● **Action item**
Retype all the records below exactly as they are, with no image carried over.
*** Entries shown
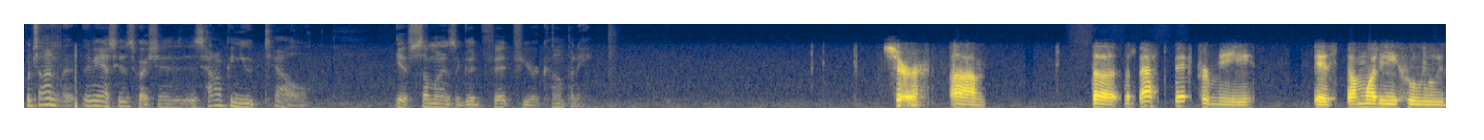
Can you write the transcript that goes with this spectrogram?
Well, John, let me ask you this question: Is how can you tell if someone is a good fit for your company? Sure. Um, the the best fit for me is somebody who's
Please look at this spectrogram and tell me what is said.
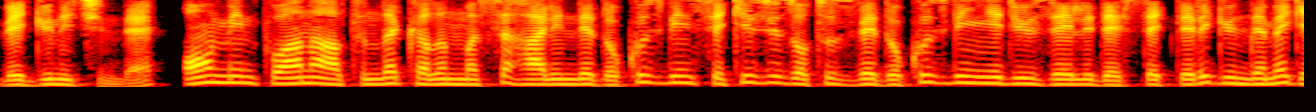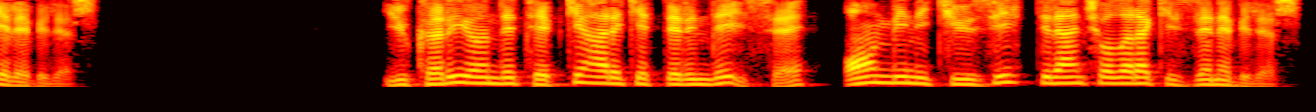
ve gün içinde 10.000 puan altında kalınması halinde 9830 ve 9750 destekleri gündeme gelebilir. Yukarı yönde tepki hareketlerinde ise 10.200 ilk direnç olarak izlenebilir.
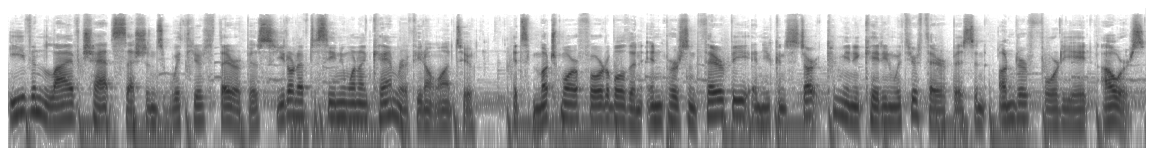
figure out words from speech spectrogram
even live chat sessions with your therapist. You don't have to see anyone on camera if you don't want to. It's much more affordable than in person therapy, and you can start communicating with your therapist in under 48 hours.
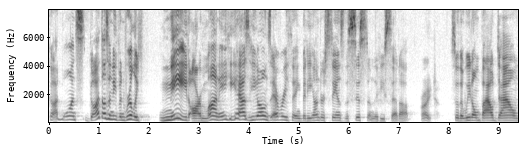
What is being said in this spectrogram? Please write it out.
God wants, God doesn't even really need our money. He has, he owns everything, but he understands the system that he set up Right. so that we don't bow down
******
● **Result**
Can you write the transcript that goes with this spectrogram?
Well, John, let me ask you this question: Is how can you tell if someone is a good fit for your company? Sure. Um, the the best fit for me is somebody who's
Please look at this spectrogram and tell me what is said.
ve gün içinde 10.000 puan altında kalınması halinde 9830 ve 9750 destekleri gündeme gelebilir. Yukarı yönde tepki hareketlerinde ise 10.200 ilk direnç olarak izlenebilir.
figure out words from speech spectrogram
even live chat sessions with your therapist. You don't have to see anyone on camera if you don't want to. It's much more affordable than in person therapy, and you can start communicating with your therapist in under 48 hours.
What is being said in this spectrogram? Please write it out.
God wants, God doesn't even really need our money. He has, he owns everything, but he understands the system that he set up Right. so that we don't bow down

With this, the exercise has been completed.